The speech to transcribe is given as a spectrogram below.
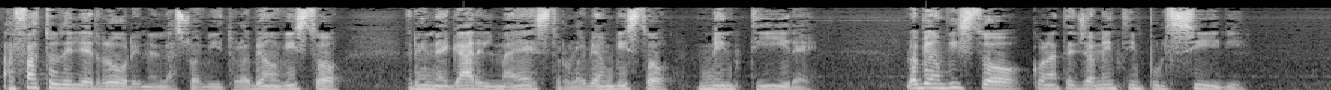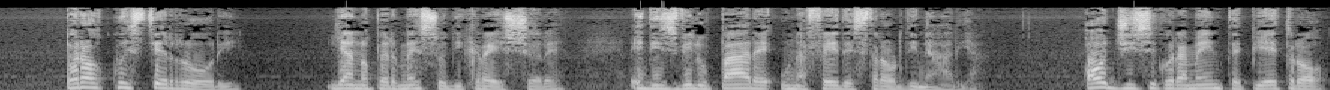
Ha fatto degli errori nella sua vita, lo abbiamo visto rinnegare il maestro, lo abbiamo visto mentire, lo abbiamo visto con atteggiamenti impulsivi. Però questi errori gli hanno permesso di crescere e di sviluppare una fede straordinaria. Oggi sicuramente Pietro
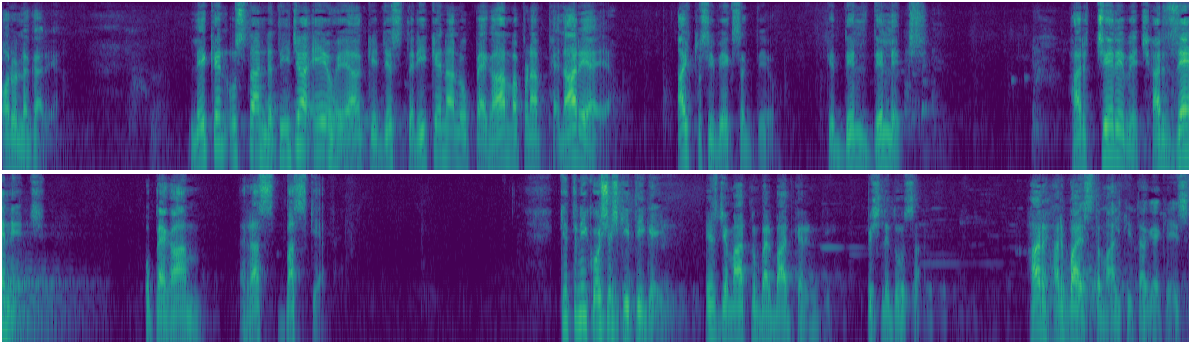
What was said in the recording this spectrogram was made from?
ਔਰ ਉਹ ਲੱਗਾ ਰਿਹਾ। ਲੇਕਿਨ ਉਸ ਦਾ ਨਤੀਜਾ ਇਹ ਹੋਇਆ ਕਿ ਜਿਸ ਤਰੀਕੇ ਨਾਲ ਉਹ ਪੈਗਾਮ ਆਪਣਾ ਫੈਲਾ ਰਿਹਾ ਹੈ ਅੱਜ ਤੁਸੀਂ ਵੇਖ ਸਕਦੇ ਹੋ ਕਿ ਦਿਲ ਦਿਲ ਵਿੱਚ हर चेहरे विच, हर जहन वो पैगाम रस बस गया कितनी कोशिश की गई इस जमात को बर्बाद करने की पिछले दो साल। हर हरबा इस्तेमाल किया गया कि इस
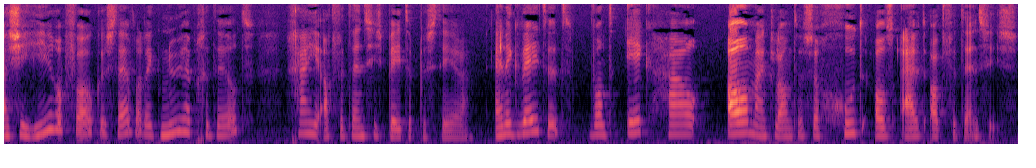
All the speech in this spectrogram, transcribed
Als je hierop focust, hè, wat ik nu heb gedeeld, gaan je advertenties beter presteren. En ik weet het, want ik haal al mijn klanten zo goed als uit advertenties.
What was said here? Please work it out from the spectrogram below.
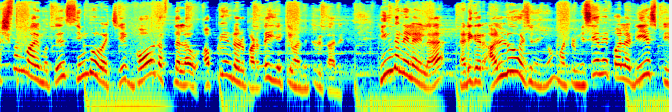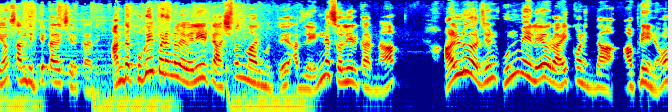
அஸ்வன் மாரிமுத்து சிம்பு வச்சு காட் ஆஃப் த லவ் அப்படின்ற ஒரு படத்தை இயக்கி வந்துட்டு இருக்காரு. இந்த நிலையில நடிகர் அல்லு அர்ஜுனையும் மற்றும் இசையமைப்பாளர் டிஎஸ்பியும் சந்தித்து கழிச்சிருக்காரு அந்த புகைப்படங்களை வெளியிட்ட அஸ்வந்த் மாரிமுத்து அதுல என்ன சொல்லியிருக்காருன்னா அல்லு அர்ஜுன் உண்மையிலேயே ஒரு ஐகானிக் தான் அப்படின்னும்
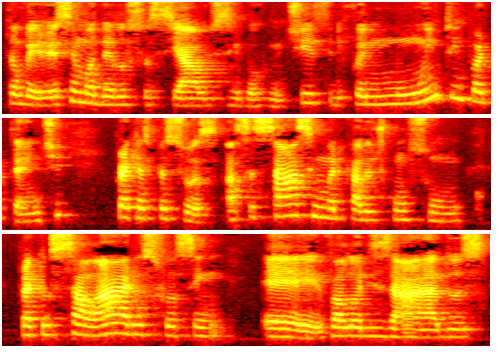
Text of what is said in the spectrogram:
Então, veja, esse modelo social desenvolvimentista ele foi muito importante para que as pessoas acessassem o mercado de consumo, para que os salários fossem é, valorizados,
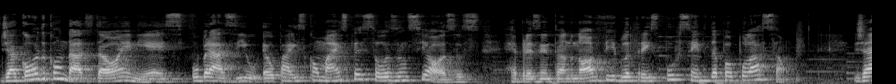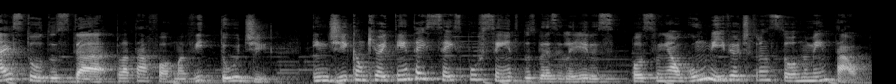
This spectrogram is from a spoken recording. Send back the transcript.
De acordo com dados da OMS, o Brasil é o país com mais pessoas ansiosas, representando 9,3% da população. Já estudos da plataforma Vitude indicam que 86% dos brasileiros possuem algum nível de transtorno mental.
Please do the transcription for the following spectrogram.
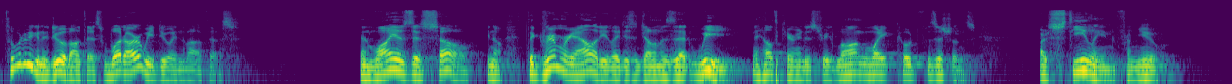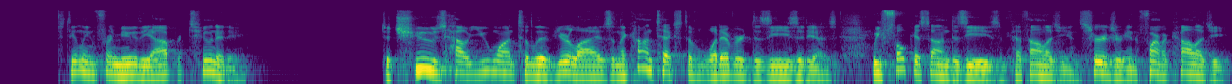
So, what are we going to do about this? What are we doing about this? And why is this so? You know, the grim reality, ladies and gentlemen, is that we, the healthcare industry, long white coat physicians, are stealing from you. Stealing from you the opportunity to choose how you want to live your lives in the context of whatever disease it is. We focus on disease and pathology and surgery and pharmacology.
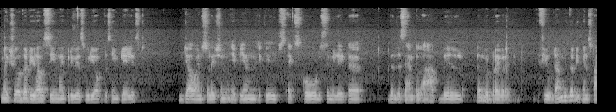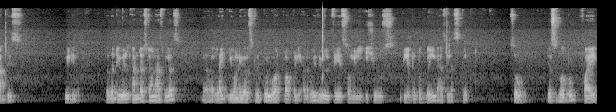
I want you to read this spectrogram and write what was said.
make sure that you have seen my previous video of the same playlist. Java installation, Appium, Eclipse, Xcode, simulator, then the sample app build, then WebDriver agent. If you're done with that, you can start this video so that you will understand as well as uh, like even your script will work properly. Otherwise you will face so many issues related to build as well as script. So just go to file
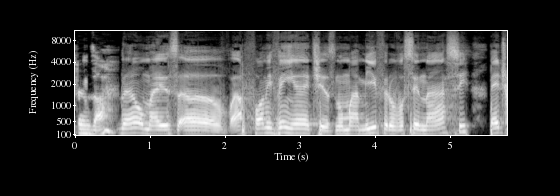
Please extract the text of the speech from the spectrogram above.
transar? Não, mas ah, a fome vem antes. No mamífero, você nasce, pede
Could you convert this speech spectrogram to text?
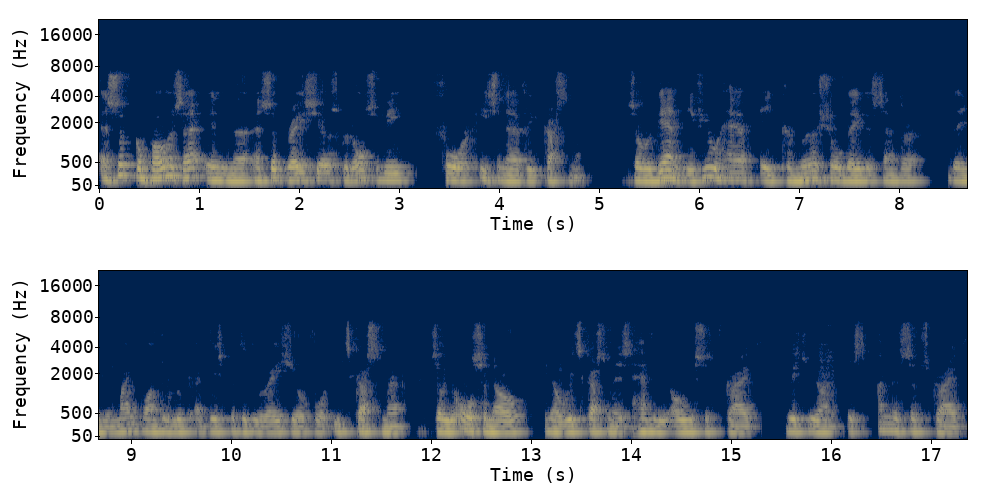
And subcomponents eh, in uh, and sub ratios could also be for each and every customer. So again, if you have a commercial data center, then you might want to look at this particular ratio for each customer. So you also know, you know, which customer is heavily oversubscribed, which one is undersubscribed,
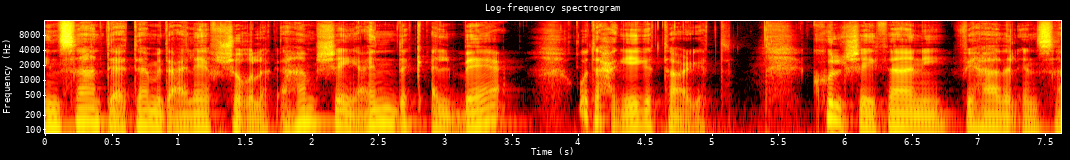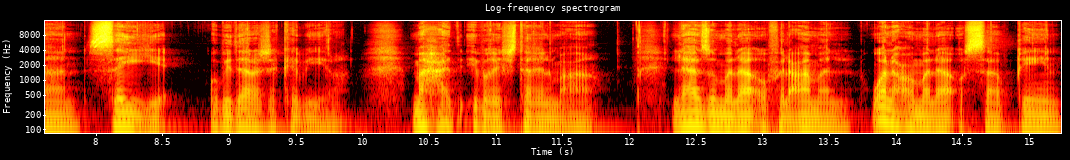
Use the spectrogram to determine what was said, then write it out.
إنسان تعتمد عليه في شغلك. أهم شيء عندك البيع وتحقيق التارجت كل شيء ثاني في هذا الإنسان سيء وبدرجة كبيرة. ما حد يبغى يشتغل معاه. لا زملائه في العمل ولا عملائه السابقين.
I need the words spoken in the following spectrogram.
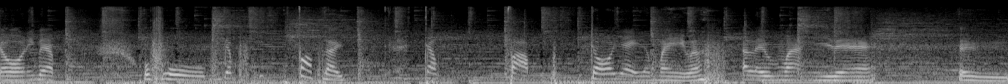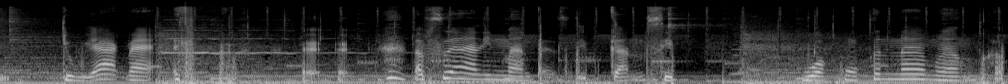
จอนี่แบบ โอ้โหมันจะปรับหลายจะปรับจอใหญ่ทำไมวะ อะไรประมาณนี้เลยนะเอออยู่ยากนะ รับเสื้อลินมันแปดสิบกันสิบบวกหกขึ้นหน้าเมืองครับ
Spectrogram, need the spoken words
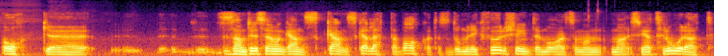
och uh, samtidigt så är man ganska, ganska lätta bakåt. Alltså Dominik Furch är inte en målvakt som, man, man, som jag tror att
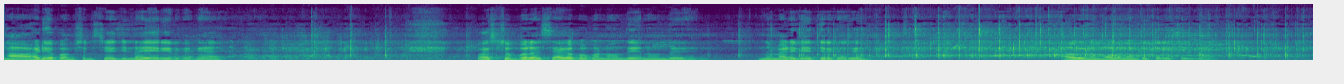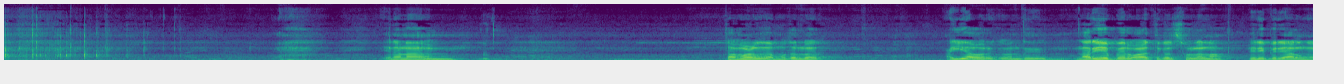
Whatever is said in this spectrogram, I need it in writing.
நான் ஆடியோ ஃபங்க்ஷன் ஸ்டேஜில் தான் ஏறி இருக்கேங்க. ஃபஸ்ட்டு போகிற சேகர் பாபன் வந்து என்னை வந்து இந்த மேடையில் ஏற்றிருக்காரு அவருக்கு நான் மூலம் நன்றி தெரிவிச்சிருக்கேன் என்னென்னா தமிழக முதல்வர் ஐயா அவருக்கு வந்து நிறைய பேர் வாழ்த்துக்கள் சொல்லலாம். பெரிய பெரிய ஆளுங்க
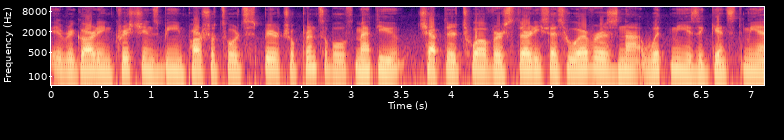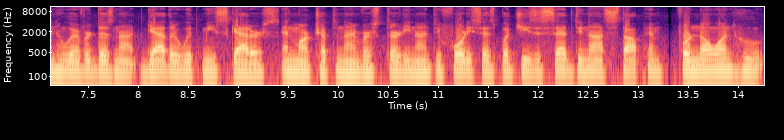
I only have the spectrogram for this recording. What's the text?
eh, regarding Christians being partial towards spiritual principles. Matthew chapter 12 verse 30 says, "Whoever is not with me is against me, and whoever does not gather with me scatters." And Mark chapter 9 verse 39 through 40 says, "But Jesus said, Do not stop him, for no one who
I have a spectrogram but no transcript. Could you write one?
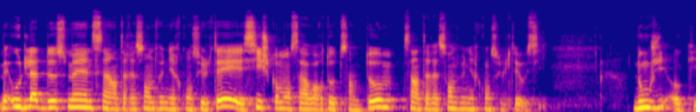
Mais au-delà de deux semaines, c'est intéressant de venir consulter. Et si je commence à avoir d'autres symptômes, c'est intéressant de venir consulter aussi. Donc je dis ok.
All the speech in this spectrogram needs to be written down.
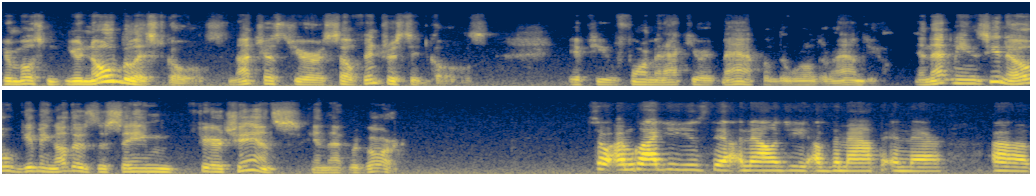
your most your noblest goals, not just your self-interested goals, if you form an accurate map of the world around you. And that means, you know, giving others the same fair chance in that regard. So I'm glad you used the analogy of the map in there. Uh,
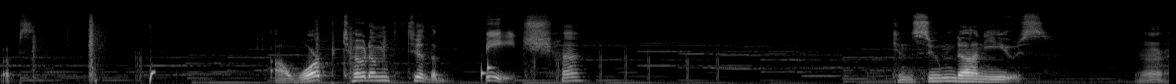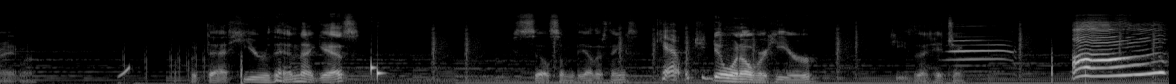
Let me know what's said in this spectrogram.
Whoops. A warp totem to the beach, huh? Consumed on use. Alright, well. I'll put that here then, I guess. Sell some of the other things. Cat, what you doing over here? Jeez, that hitching. Aww!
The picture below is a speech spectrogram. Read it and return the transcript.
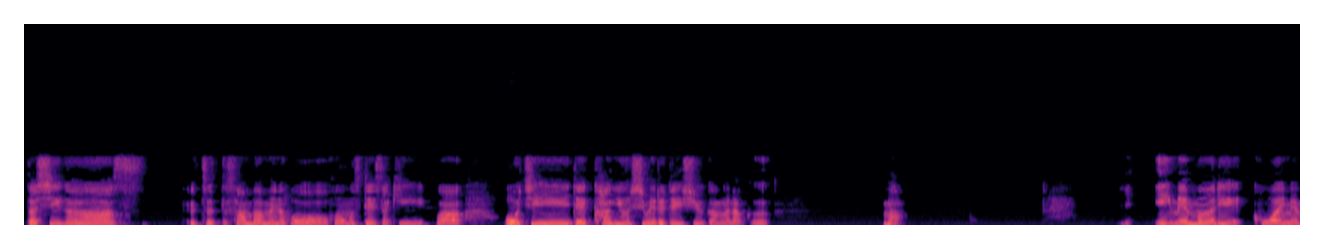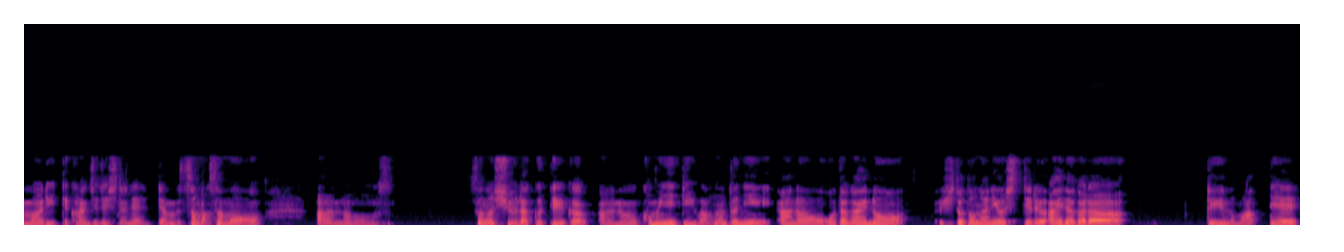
私が移った3番目のホームステイ先は、お家で鍵を閉めるという習慣がなく、まあ、いい面もあり、怖い面もありって感じでしたね。でも、そもそも、あの、その集落っていうか、あの、コミュニティは本当に、あの、お互いの人となりを知ってる間柄っていうのもあって、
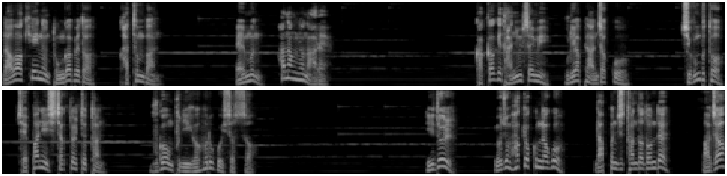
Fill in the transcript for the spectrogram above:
나와 K는 동갑에다 같은 반, M은 한 학년 아래. 각각의 담임쌤이 우리 앞에 앉았고 지금부터 재판이 시작될 듯한 무거운 분위기가 흐르고 있었어. 니들 요즘 학교 끝나고 나쁜 짓 한다던데 맞아?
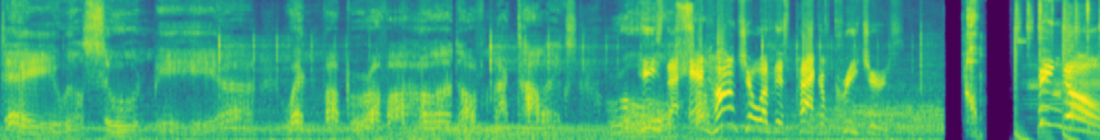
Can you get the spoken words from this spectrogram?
Day will soon be here when the Brotherhood of Metallix rules. He's the head honcho of this pack of creatures! Bingo!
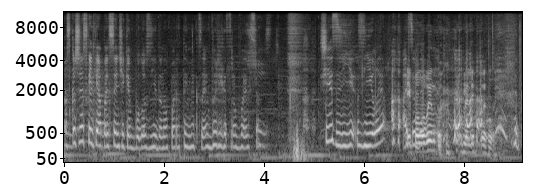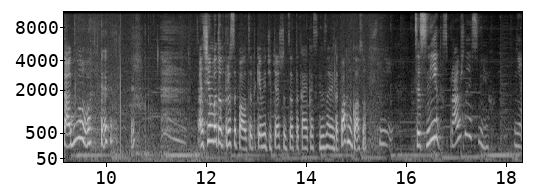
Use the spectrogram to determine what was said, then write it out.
А скажи, скільки апельсинчиків було з'їдено перед тим, як цей оберіг зробився? Шість. Шість з'ї- з'їли, а, а І сюди половинку наліпили. так було. А чим ви тут присипали? Це таке відчуття, що це така якась, не знаю, він так пахне класно. Сніг. Це сніг, справжній сніг? Ні.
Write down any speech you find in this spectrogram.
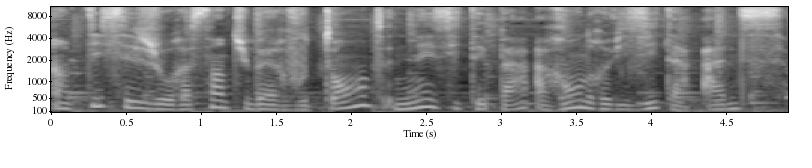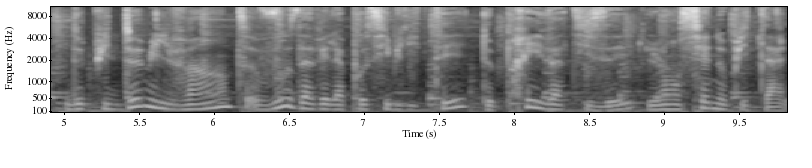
un petit séjour à Saint-Hubert vous tente, n'hésitez pas à rendre visite à Hans. Depuis 2020, vous avez la possibilité de privatiser l'ancien hôpital.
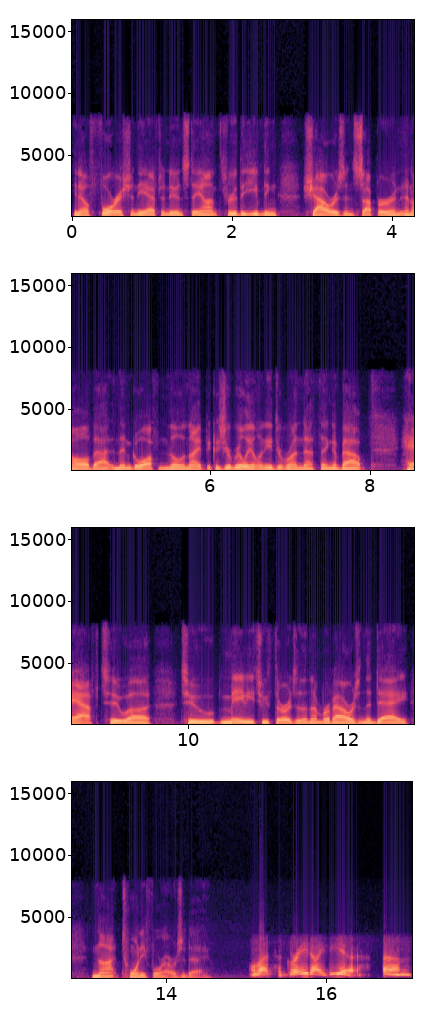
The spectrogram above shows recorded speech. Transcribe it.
you know, four-ish in the afternoon, stay on through the evening showers and supper and, and all that, and then go off in the middle of the night because you really only need to run that thing about half to uh, to maybe two-thirds of the number of hours in the day, not 24 hours a day. Well, that's a great idea. Um,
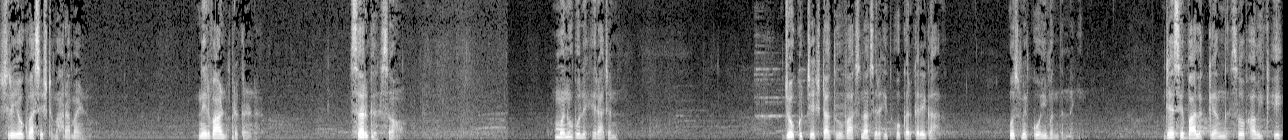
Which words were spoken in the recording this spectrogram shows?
श्री योग वासिष्ठ महारामायण। निर्वाण प्रकरण। सर्ग सौ। मनु बोले, हे राजन, जो कुछ चेष्टा तो वासना से रहित होकर करेगा, उसमें कोई बंधन नहीं। जैसे बालक के अंग स्वाभाविक ही,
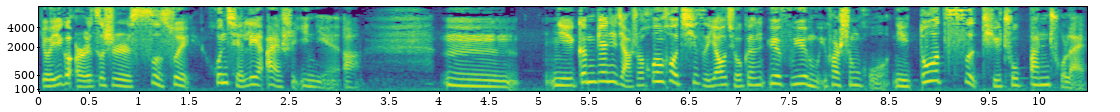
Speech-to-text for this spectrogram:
有一个儿子是四岁，婚前恋爱是一年啊。嗯，你跟编辑讲说，婚后妻子要求跟岳父岳母一块生活，你多次提出搬出来，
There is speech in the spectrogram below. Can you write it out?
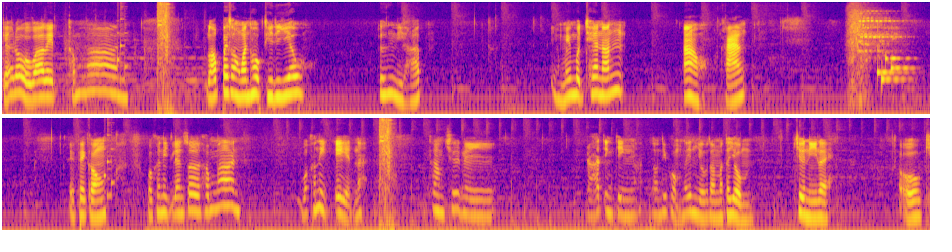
สเกโรบาเลตทำงาน รับไปสองวันหกทีเดียว อึ้งนี่ครับ ยังไม่หมดแค่นั้น อ้าว ค้าง เอฟเฟกของวอคานิกแลนเซอร์ทำงานวอคานิกเอดนะทำชื่อในการ์ดจริงๆ ตอนที่ผมเล่นอยู่ตอนมัธยม ชื่อนี้เลย โอเค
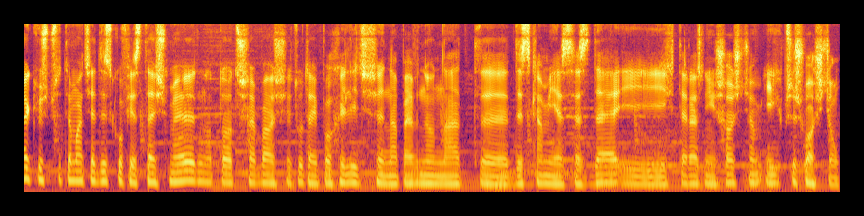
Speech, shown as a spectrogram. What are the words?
Jak już przy temacie dysków jesteśmy, no to trzeba się tutaj pochylić na pewno nad e, dyskami SSD i ich teraźniejszością i ich przyszłością.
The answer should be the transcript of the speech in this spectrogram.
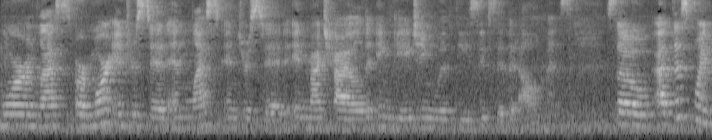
more or less, or more interested and less interested in my child engaging with these exhibit elements. So at this point,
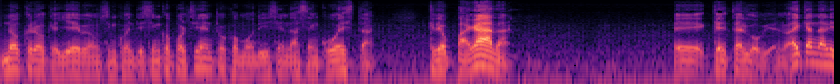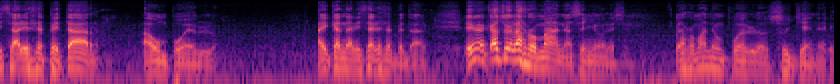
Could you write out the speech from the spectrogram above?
no creo que lleve un 55%, como dicen las encuestas, creo pagada, eh, que está el gobierno. Hay que analizar y respetar a un pueblo. Hay que analizar y respetar. En el caso de las romanas, señores, la romana es un pueblo subgénero.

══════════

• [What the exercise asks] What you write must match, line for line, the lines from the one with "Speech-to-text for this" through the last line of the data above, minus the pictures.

• [Solution below]
Speech-to-text for this spectrogram:
有一个儿子是四岁，婚前恋爱是一年啊。嗯，你跟编辑讲说，婚后妻子要求跟岳父岳母一块生活，你多次提出搬出来，
There is speech in the spectrogram below. Can you write it out?
สเกโรบาเลตทำงาน รับไปสองวันหกทีเดียว อึ้งนี่ครับ ยังไม่หมดแค่นั้น อ้าว ค้าง เอฟเฟกของวอคานิกแลนเซอร์ทำงานวอคานิกเอดนะทำชื่อในการ์ดจริงๆ ตอนที่ผมเล่นอยู่ตอนมัธยม ชื่อนี้เลย โอเค
Speech, shown as a spectrogram. What are the words?
Jak już przy temacie dysków jesteśmy, no to trzeba się tutaj pochylić na pewno nad e, dyskami SSD i ich teraźniejszością i ich przyszłością.
The answer should be the transcript of the speech in this spectrogram.
more or less, or more interested and less interested in my child engaging with these exhibit elements. So at this point,
Could you write out the speech from the spectrogram above?
no creo que lleve un 55%, como dicen las encuestas, creo pagada, eh, que está el gobierno. Hay que analizar y respetar a un pueblo. Hay que analizar y respetar. En el caso de las romanas, señores, la romana es un pueblo subgénero.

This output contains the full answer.